### Requirement
The copy you print must match the listing exactly, with its pictures removed.

### Records shown

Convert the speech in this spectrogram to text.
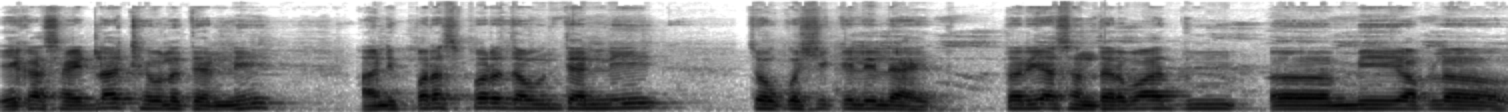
एका साईडला ठेवलं त्यांनी आणि परस्पर जाऊन त्यांनी चौकशी केलेली आहेत तर या संदर्भात मी आपलं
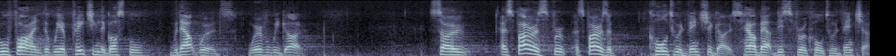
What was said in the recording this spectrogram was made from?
we'll find that we are preaching the gospel without words wherever we go. So, as far as, for, as far as a call to adventure goes, how about this for a call to adventure?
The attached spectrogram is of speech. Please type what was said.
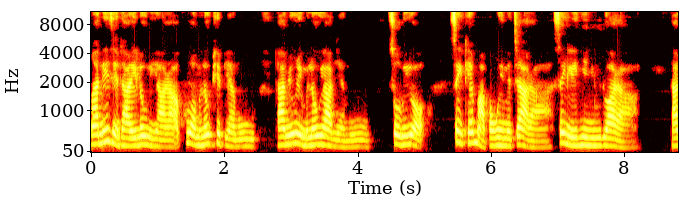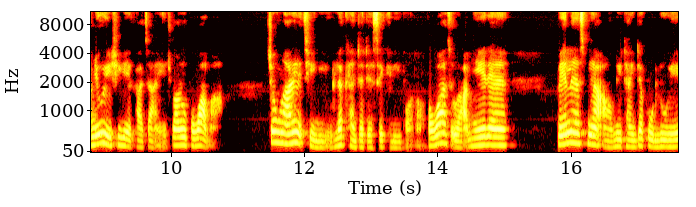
ငါနေ့စဉ်ဒါတွေလုပ်နေရတာအခုတော့မလုပ်ဖြစ်ပြန်ဘူးဒါမျိုးတွေမလုပ်ရပြန်ဘူးဆိုပြီးတော့ စိတ်ထဲမှာပဝင်မကြတာစိတ်လေးညှဉ်းညူးသွားတာဒါမျိုးတွေရှိတဲ့အခါကျရင်ကျမတို့ဘဝမှာကြုံလာတဲ့အခြေအနေကိုလက်ခံတတ်တဲ့စိတ်ကလေးပေါ့နော်ဘဝဆိုတာအမြဲတမ်း balance မျှအောင်နေထိုင်တတ်ဖို့လိုရဲ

### Completed task
Convert the speech in this spectrogram to text.
एका साईडला ठेवलं त्यांनी आणि परस्पर जाऊन त्यांनी चौकशी केलेली आहेत तर या संदर्भात मी आपलं
What was said in the recording this spectrogram was made from?
we'll find that we are preaching the gospel without words wherever we go. So, as far as, for, as far as a call to adventure goes, how about this for a call to adventure?
The attached spectrogram is of speech. Please type what was said.
ငါနေ့စဉ်ဒါတွေလုပ်နေရတာအခုတော့မလုပ်ဖြစ်ပြန်ဘူးဒါမျိုးတွေမလုပ်ရပြန်ဘူးဆိုပြီးတော့ စိတ်ထဲမှာပဝင်မကြတာစိတ်လေးညှဉ်းညူးသွားတာဒါမျိုးတွေရှိတဲ့အခါကျရင်ကျမတို့ဘဝမှာကြုံလာတဲ့အခြေအနေကိုလက်ခံတတ်တဲ့စိတ်ကလေးပေါ့နော်ဘဝဆိုတာအမြဲတမ်း balance မျှအောင်နေထိုင်တတ်ဖို့လိုရဲ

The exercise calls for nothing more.